**Exercise goal**
Return each line exactly, from the one that has "This is a spectrogram" through the end of the entries, both ends included. Pictures do not belong.

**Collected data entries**
***

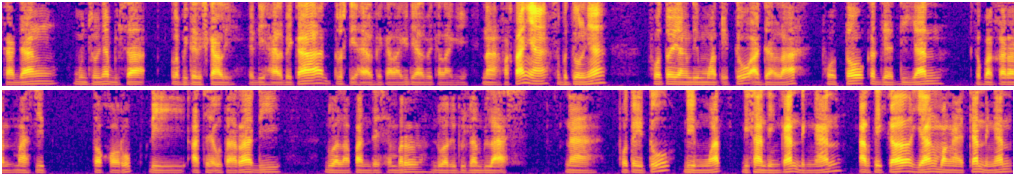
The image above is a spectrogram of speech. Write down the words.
kadang munculnya bisa lebih dari sekali. Jadi HLBK, terus di HLBK lagi, di HLBK lagi. Nah, faktanya sebetulnya foto yang dimuat itu adalah foto kejadian kebakaran Masjid Tokorup di Aceh Utara di 28 Desember 2019. Nah, Foto itu dimuat disandingkan dengan artikel yang mengaitkan dengan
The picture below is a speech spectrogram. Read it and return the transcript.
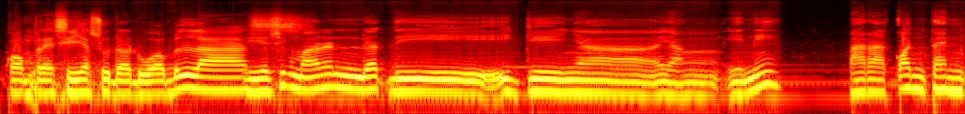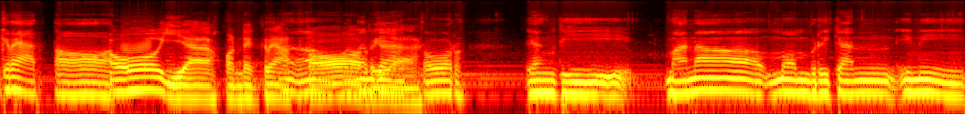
kompresinya sudah 12 Iya sih kemarin lihat di IG-nya yang ini para konten kreator. oh iya konten Nah, kreator konten ya kreator yang di mana memberikan ini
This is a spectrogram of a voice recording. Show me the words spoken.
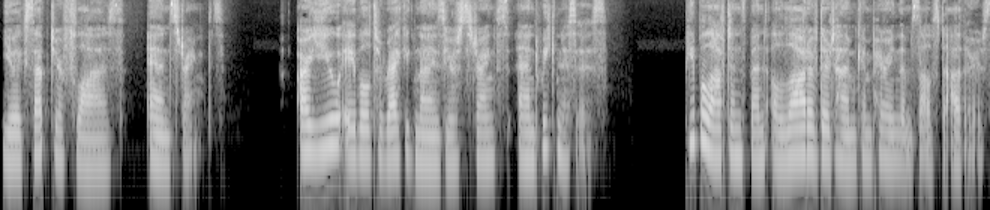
you accept your flaws and strengths. Are you able to recognize your strengths and weaknesses? People often spend a lot of their time comparing themselves to others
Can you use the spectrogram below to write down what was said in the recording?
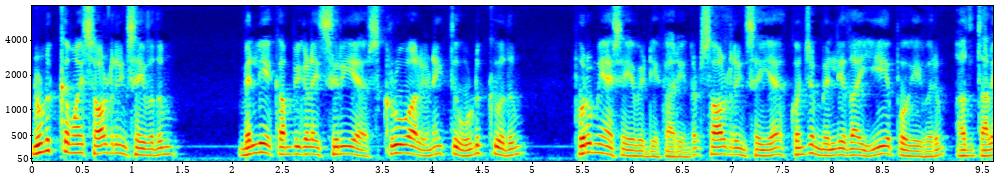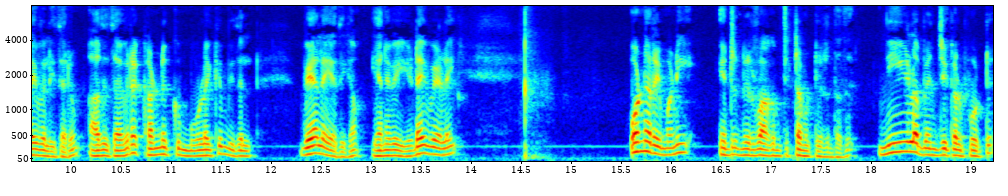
நுணுக்கமாய் சால்டரிங் செய்வதும் மெல்லிய கம்பிகளை சிறிய ஸ்க்ரூவால் இணைத்து ஒடுக்குவதும் பொறுமையாக செய்ய வேண்டிய காரியங்கள். சால்டரிங் செய்ய கொஞ்சம் மெல்லியதாக ஈயப்புகை வரும். அது தலைவலி தரும். அது தவிர கண்ணுக்கும் மூளைக்கும் இதில் வேலை அதிகம். எனவே இடைவேளை ஒன்றரை மணி என்று நிர்வாகம் திட்டமிட்டிருந்தது. நீள பெஞ்சுகள் போட்டு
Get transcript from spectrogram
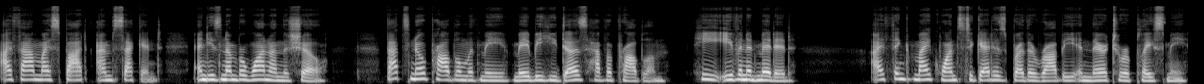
I found my spot, I'm second, and he's number one on the show. That's no problem with me, maybe he does have a problem. He even admitted, I think Mike wants to get his brother Robbie in there to replace me.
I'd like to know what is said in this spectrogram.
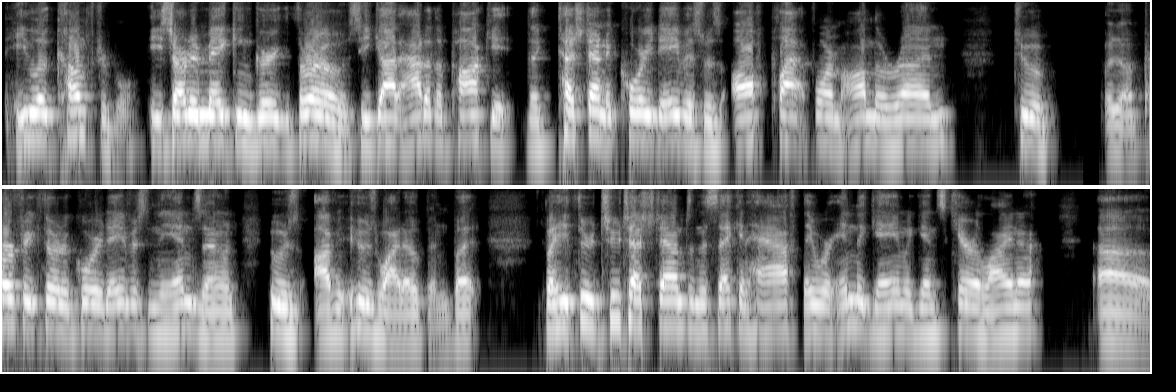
he looked comfortable. He started making great throws. He got out of the pocket. The touchdown to Corey Davis was off platform on the run to a, a perfect throw to Corey Davis in the end zone, who was obvi- who was wide open. But but he threw two touchdowns in the second half. They were in the game against Carolina uh,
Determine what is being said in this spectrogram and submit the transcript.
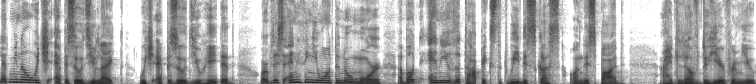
Let me know which episodes you liked, which episodes you hated, or if there's anything you want to know more about any of the topics that we discuss on this pod. I'd love to hear from you.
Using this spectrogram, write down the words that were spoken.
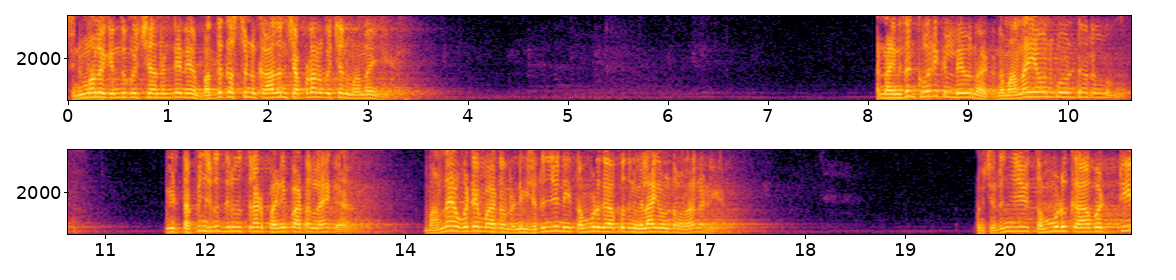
సినిమాలోకి ఎందుకు వచ్చానంటే నేను బద్దకస్తుని కాదని చెప్పడానికి వచ్చాను మా అన్నయ్యకి. నాకు నిజం కోరికలు లేవు నాకు. నా అన్నయ్య ఏమనుకుంటారు? వీడు తప్పించుకుని తిరుగుతున్నాడు పని పాట లేక. మా అన్నయ్య ఒకటే మాట నీకు చిరంజీవి నీ తమ్ముడు కాకపోతే నువ్వు ఇలాగే ఉంటావు అని అడిగాడు. నువ్వు చిరంజీవి తమ్ముడు కాబట్టి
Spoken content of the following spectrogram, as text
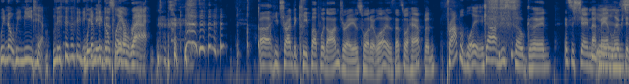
we know we need him. We need We him to go play a little rat, Uh, he tried to keep up with Andre, is what it was. That's what happened. probably God, he's so good. It's a shame that He man lived in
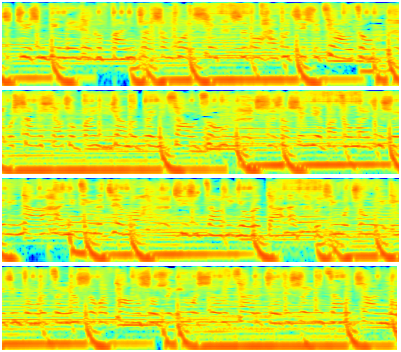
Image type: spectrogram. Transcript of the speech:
这剧情并没任何反转，伤过的心是否还会继续跳动？我像个小丑般一样的被你操纵，时常深夜把头埋进水里呐喊，你听得见吗？其实早就有了答案，如今我终于已经懂得怎样释怀放手，是因为摄入太了酒精，声音才会颤抖。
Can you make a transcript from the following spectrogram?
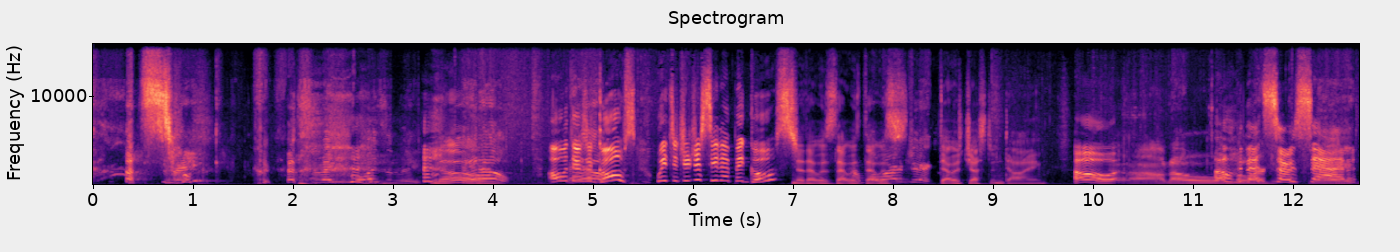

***

**Response to this exercise**
This is a spectrogram of a voice recording. Show me the words spoken.
you accept your flaws and strengths. Are you able to recognize your strengths and weaknesses? People often spend a lot of their time comparing themselves to others
Can you use the spectrogram below to write down what was said in the recording?
நுணுக்கமாய் சால்டரிங் செய்வதும் மெல்லிய கம்பிகளை சிறிய ஸ்க்ரூவால் இணைத்து ஒடுக்குவதும் பொறுமையாக செய்ய வேண்டிய காரியங்கள். சால்டரிங் செய்ய கொஞ்சம் மெல்லியதாக ஈயப்புகை வரும். அது தலைவலி தரும். அது தவிர கண்ணுக்கும் மூளைக்கும் இதில் வேலை அதிகம். எனவே இடைவேளை ஒன்றரை மணி என்று நிர்வாகம் திட்டமிட்டிருந்தது. நீள பெஞ்சுகள் போட்டு
Get transcript from spectrogram
I found my spot, I'm second, and he's number one on the show. That's no problem with me, maybe he does have a problem. He even admitted, I think Mike wants to get his brother Robbie in there to replace me.
I'd like to know what is said in this spectrogram.
he looked comfortable. He started making great throws. He got out of the pocket. The touchdown to Corey Davis was off platform on the run to a, a perfect throw to Corey Davis in the end zone, who was obvi- who was wide open. But but he threw two touchdowns in the second half. They were in the game against Carolina uh,
Determine what is being said in this spectrogram and submit the transcript.
Let me know which episodes you liked, which episodes you hated, or if there's anything you want to know more about any of the topics that we discuss on this pod. I'd love to hear from you.
Using this spectrogram, write down the words that were spoken.
సినిమాలోకి ఎందుకు వచ్చానంటే నేను బద్దకస్తుని కాదని చెప్పడానికి వచ్చాను మా అన్నయ్యకి. నాకు నిజం కోరికలు లేవు నాకు. నా అన్నయ్య ఏమనుకుంటారు? వీడు తప్పించుకుని తిరుగుతున్నాడు పని పాట లేక. మా అన్నయ్య ఒకటే మాట నీకు చిరంజీవి నీ తమ్ముడు కాకపోతే నువ్వు ఇలాగే ఉంటావు అని అడిగాడు. నువ్వు చిరంజీవి తమ్ముడు కాబట్టి
Spoken content of the following spectrogram, as text
we know we need him. We need We him to go play a little rat, Uh, he tried to keep up with Andre, is what it was. That's what happened. probably God, he's so good. It's a shame that He man lived in
Image type: spectrogram. Transcript of the speech:
这剧情并没任何反转，伤过的心是否还会继续跳动？我像个小丑般一样的被你操纵，时常深夜把头埋进水里呐喊，你听得见吗？其实早就有了答案，如今我终于已经懂得怎样释怀放手，是因为摄入太了酒精，声音才会颤抖。
Can you make a transcript from the following spectrogram?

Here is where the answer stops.